There is a family video of my siblings, cousins and I glued to the television screen in my childhood home’s basement. Some of us have different colored controllers in our hands and the look on our faces changes from joy to concentration and back. Half of us sit bow-legged on the floor, while the others peer on from sitting on the couch or standing nearby.
This memory is stirred up fondly with the 20th anniversary of the Mario Kart 64 North American release on February 10. In 1997, the N64 released the successor to the SNES’ Super Mario Kart. The game was intended to be a launch game for the N64, but true to Nintendo’s tradition, was delayed because the developers didn’t feel the game was 100 percent. At the 1995 Shoshinkai Software Exhibition, producer Shigeru Miyamoto told the press the game was only at 95 percent completion.
The multiplayer go-kart game fit into our household perfectly. My brother received the N64 for his birthday that year, and if I recall properly, Super Mario Kart 64 had been packaged with it. I still remember my brother’s meltdown of excitement when opening it, if we had caught that on camera we probably could have won some money on a certain family home movie show.
What ensued from that moment was countless hours between my brother, my sister and me. When all three of us played, we tended to play the battle mode, and usually selected the block fort stage. When my brother and I played, we would either play versus or two-player mode. When it was just me, I tried beating his high scores in time trials.
Today, our N64 still works and I turn it on every so often to get that warm nostalgia running through my veins.
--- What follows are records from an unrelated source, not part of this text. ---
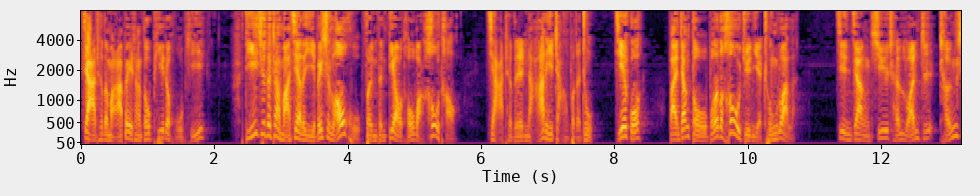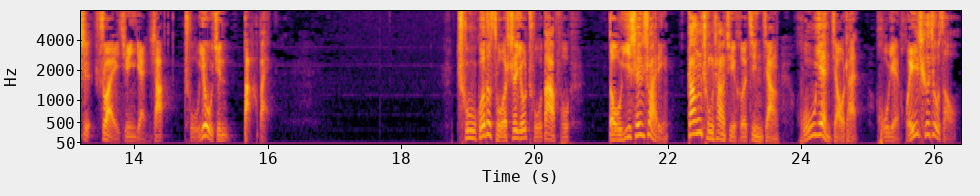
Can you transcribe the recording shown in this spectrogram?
驾车的马背上都披着虎皮，敌军的战马见了，以为是老虎，纷纷掉头往后逃。驾车的人哪里掌握得住？结果反将斗伯的后军也冲乱了。晋将虚臣栾之、程氏率军掩杀，楚右军大败。楚国的左师由楚大夫斗一身率领，刚冲上去和晋将胡彦交战，胡彦回车就走。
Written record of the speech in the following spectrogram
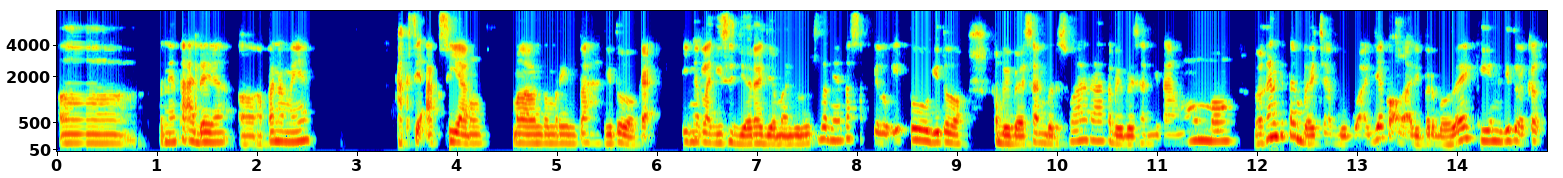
uh, ternyata ada ya uh, apa namanya aksi-aksi yang melawan pemerintah gitu loh kayak ingat lagi sejarah zaman dulu itu ternyata sepilu itu gitu loh. Kebebasan bersuara kebebasan kita ngomong. Bahkan kita baca buku aja kok nggak diperbolehin gitu ya. Ke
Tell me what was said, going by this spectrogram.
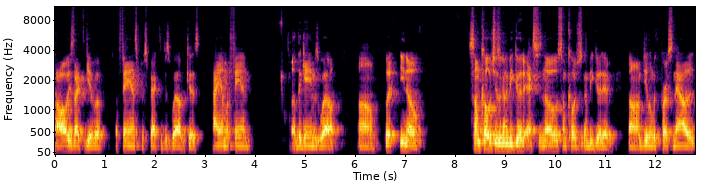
I, always like to give a, a, fan's perspective as well because I am a fan of the game as well. Um, but you know, some coaches are going to be good at X's and O's. Some coaches are going to be good at um, dealing with personality,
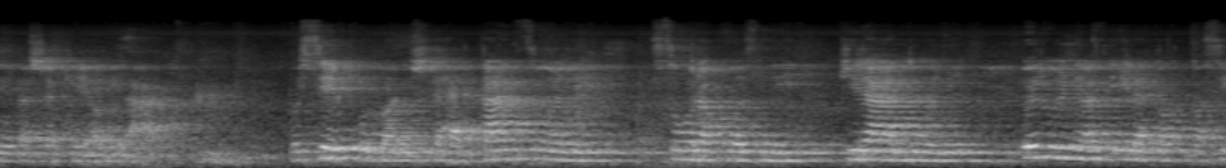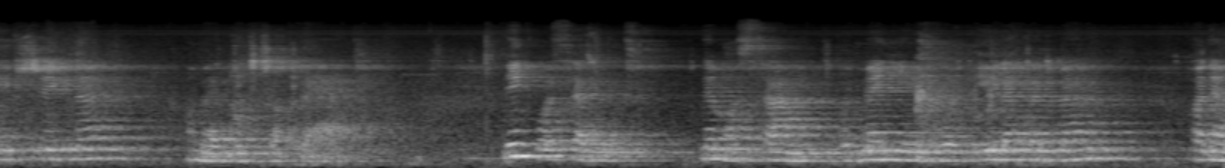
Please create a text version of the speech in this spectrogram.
éveseké a világ. Hogy szépkorban is lehet táncolni, szórakozni, kirándulni, örülni az élet adta szépségnek, ameddig csak lehet. Lincoln szerint nem az számít, hogy mennyi év volt életedben, hanem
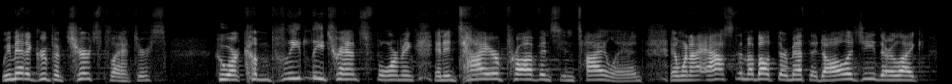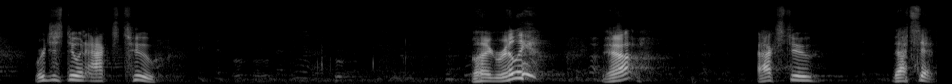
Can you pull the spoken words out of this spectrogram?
We met a group of church planters who are completely transforming an entire province in Thailand. And when I asked them about their methodology, they're like, we're just doing Acts 2. I'm like, really? Yeah. Acts 2, that's it.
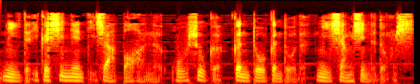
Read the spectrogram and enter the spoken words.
你的一个信念底下包含了无数个更多更多的你相信的东西。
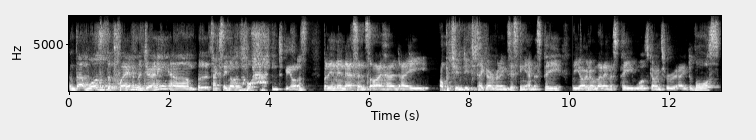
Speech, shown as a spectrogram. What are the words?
That was the plan and the journey, um, but it's actually not what happened, to be honest. But in, in essence, I had a opportunity to take over an existing MSP. The owner of that MSP was going through a divorce.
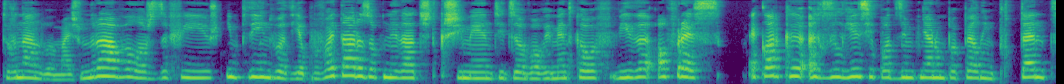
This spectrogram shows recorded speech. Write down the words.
tornando-a mais vulnerável aos desafios, impedindo-a de aproveitar as oportunidades de crescimento e desenvolvimento que a vida oferece. É claro que a resiliência pode desempenhar um papel importante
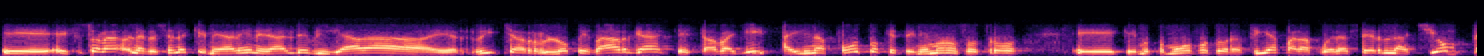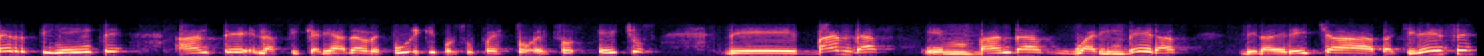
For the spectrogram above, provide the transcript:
Eh, esas son las versiones que me da el general de brigada eh, Richard López Vargas, que estaba allí. Hay una foto que tenemos nosotros, eh, que tomamos fotografías para poder hacer la acción pertinente ante la Fiscalía de la República y por supuesto estos hechos de bandas, en bandas guarimberas de la derecha tachirense,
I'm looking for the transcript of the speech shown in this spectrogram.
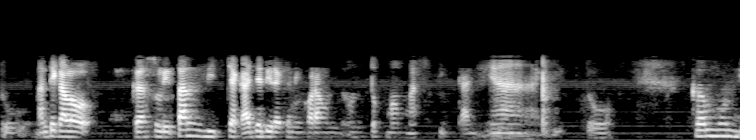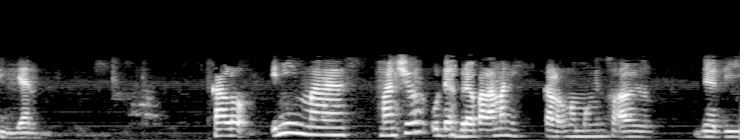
Tuh. Nanti kalau kesulitan dicek aja di rekening koran untuk memastikannya gitu. Kemudian kalau ini Mas Mansur udah berapa lama nih kalau ngomongin soal jadi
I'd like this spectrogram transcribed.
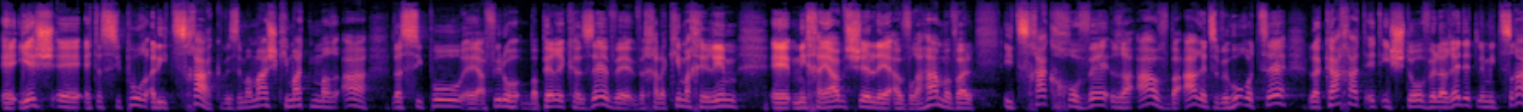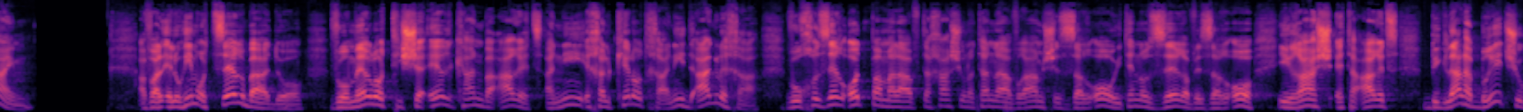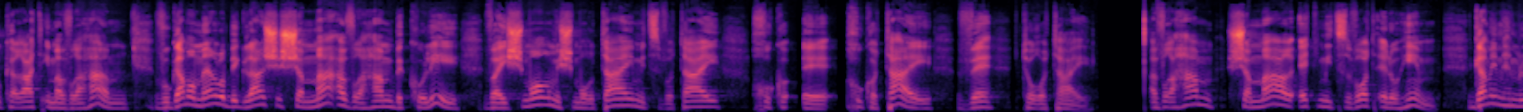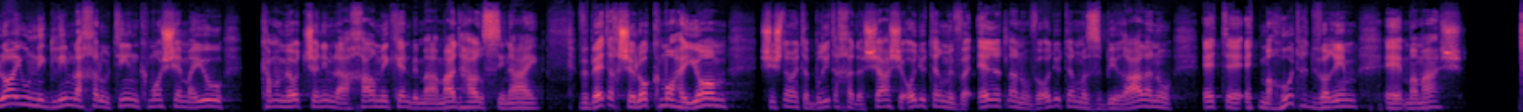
אה, יש אה, את הסיפור על יצחק, וזה ממש כמעט מראה לסיפור אפילו בפרק הזה וחלקים אחרים מחייו של אברהם, אבל יצחק חווה רעב בארץ והוא רוצה לקחת את אשתו ולרדת למצרים. אבל אלוהים עוצר בעדו ואומר לו, תישאר כאן בארץ, אני אכלכל אותך, אני אדאג לך. והוא חוזר עוד פעם על ההבטחה שהוא נתן לאברהם, שזרעו, ייתן לו זרע וזרעו יירש את הארץ בגלל הברית שהוא כרת עם אברהם. והוא גם אומר לו, בגלל ששמע אברהם בקולי, וישמור משמורתי, מצוותי, אה, חוקותיי ותורותיי. אברהם שמר את מצוות אלוהים, גם אם הם לא היו נגלים לחלוטין כמו שהם היו כמה מאות שנים לאחר מכן במעמד הר סיני, ובטח שלא כמו היום שיש לנו את הברית החדשה שעוד יותר מבארת לנו ועוד יותר מסבירה לנו את, אה, את מהות הדברים אה, ממש.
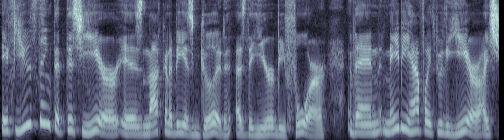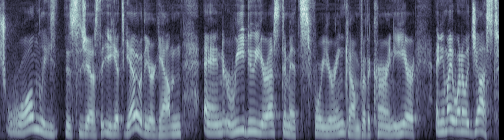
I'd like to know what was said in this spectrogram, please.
If you think that this year is not going to be as good as the year before, then maybe halfway through the year, I strongly suggest that you get together with your accountant and redo your estimates for your income for the current year, and you might want to adjust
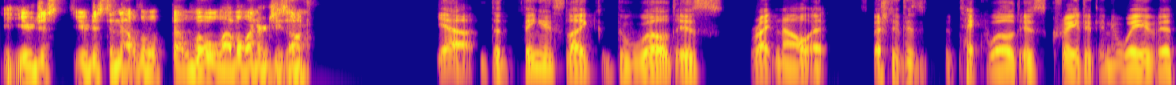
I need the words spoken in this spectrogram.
You're just you're just in that little that low level energy zone. Yeah, the thing is, like the world is right now, uh, especially the the tech world is created in a way that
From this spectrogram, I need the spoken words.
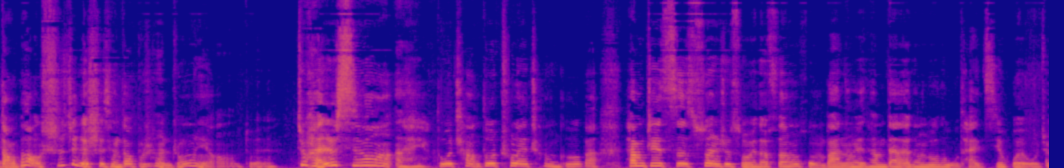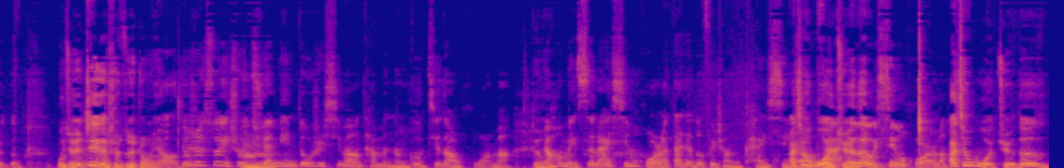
导不导师这个事情倒不是很重要，对，就还是希望，哎呀，多唱多出来唱歌吧。他们这次算是所谓的翻红吧，能给他们带来更多的舞台机会。我觉得，我觉得这个是最重要的。就是所以说，全民都是希望他们能够接到活儿嘛。对然后每次来新活儿了，大家都非常开心。而且我觉得有新活儿了。而且我觉得，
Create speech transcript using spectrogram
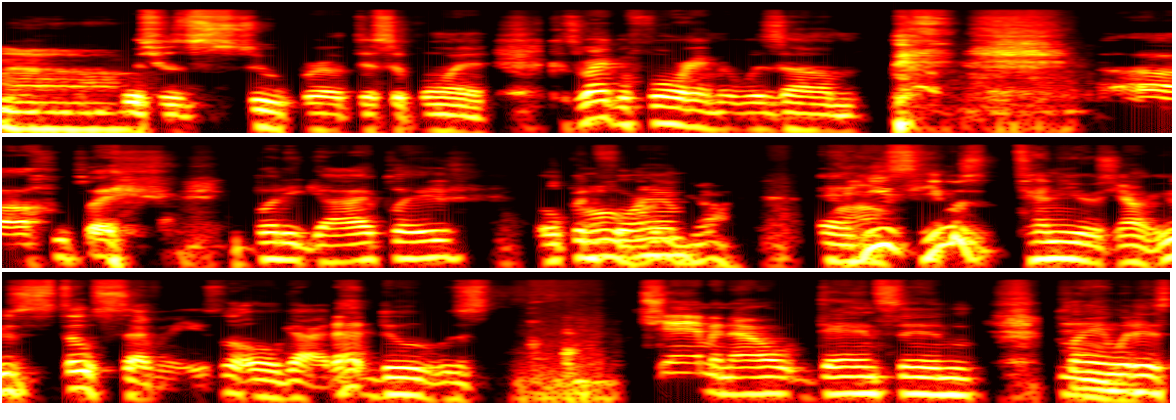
uh, which was super disappointing. Because right before him, it was um, uh, who played? Buddy Guy played open oh, for him. guy. And Wow. he's he was 10 years younger. He was still 70. He's the old guy. That dude was jamming out, dancing, playing Mm. with his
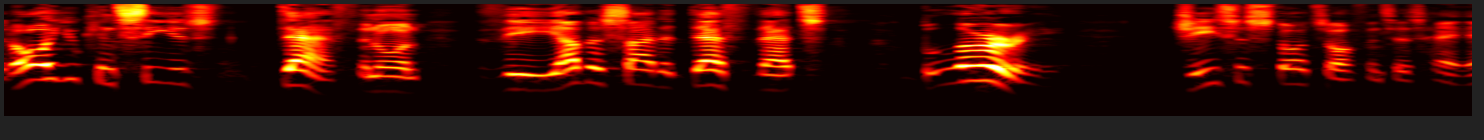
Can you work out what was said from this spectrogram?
that all you can see is death, and on the other side of death that's blurry, Jesus starts off and says, Hey,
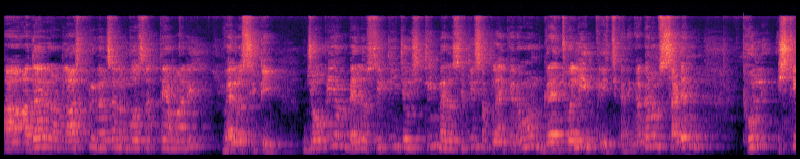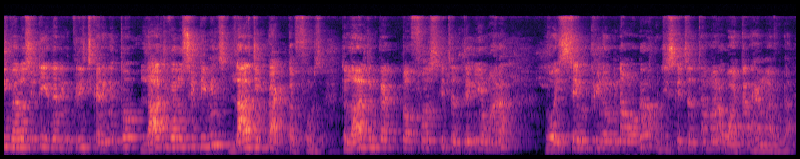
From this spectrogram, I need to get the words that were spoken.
अदर और लास्ट प्रिवेंशन हम बोल सकते हैं हमारी वेलोसिटी जो भी हम वेलोसिटी जो स्टीम वेलोसिटी सप्लाई करें हो हम ग्रेजुअली इंक्रीज करेंगे। अगर हम सडन फुल स्टीम वेलोसिटी अगर इंक्रीज करेंगे तो large velocity means large impact of force तो लार्ज इंपैक्ट ऑफ़ फोर्स के चलते भी हमारा वही सेम फिनोमिना होगा जिसके चलते हमारा वाटर हैमर होगा।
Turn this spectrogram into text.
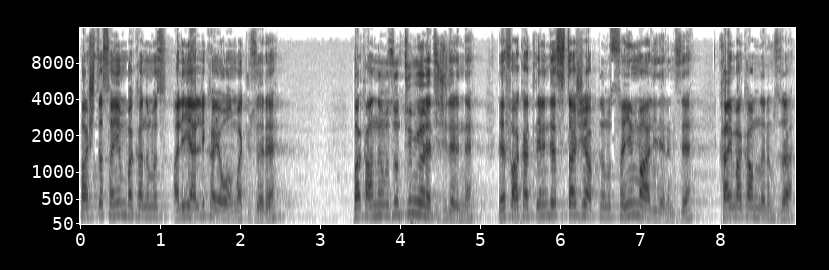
başta Sayın Bakanımız Ali Yerlikaya olmak üzere bakanlığımızın tüm yöneticilerine, refakatlerinde staj yaptığımız sayın valilerimize, kaymakamlarımıza,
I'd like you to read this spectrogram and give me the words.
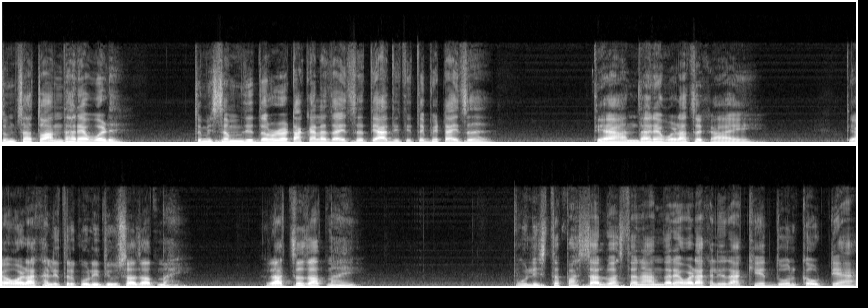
तुमचा तो अंधाऱ्या वड तुम्ही समधी दरोडा टाकायला जायचं त्या आधी तिथं भेटायचं? त्या अंधाऱ्या वडाचं काय? त्या वडाखाली तर कोणी दिवसा जात नाही. रातचं जात नाही. पोलीस तपास चालू असताना अंधाऱ्या वडाखाली राखेत दोन कवट्या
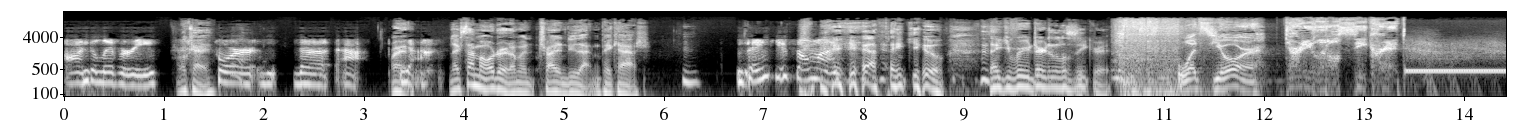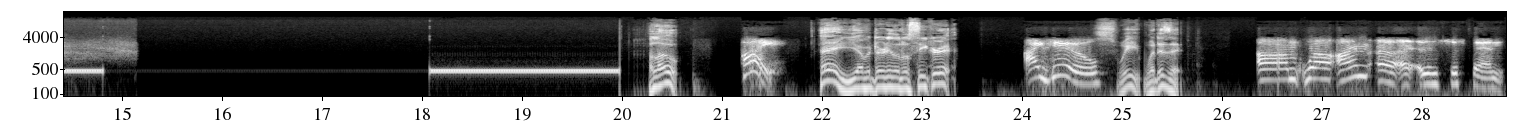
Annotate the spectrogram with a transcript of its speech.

The joysticks on our standard grey, green and red controllers may be completely busted, but we still own a bunch of games that didn’t get traded in at some point.
My parents may remember us playing the game a bit differently. My mom is quick to point out that there were always accusations of cheating, sibling rivalry working to its very core. There were physical shoves and several times, the sacrilegious act of throwing a controller down in defiance. A lot of times this was done while driving the course of Rainbow Road. Split screen cheating was never okay in our household.
Mario Kart 64 is the second best selling game for the N64, right behind Super Mario 64. Its first release was on December 16, 1996 in Japan. There are a few differences in the Japanese version and the North American version, for one, there are no fake advertisements such as ‘Marioro’ (a spoof of Marlboro) in the NA game.
The game is seminal in my experience as a video game player and I’m thankful I can still play it on my N64, or even on my Wii. The successors have added new features and ways to play, but Mario Kart 64 will always remain my favorite way.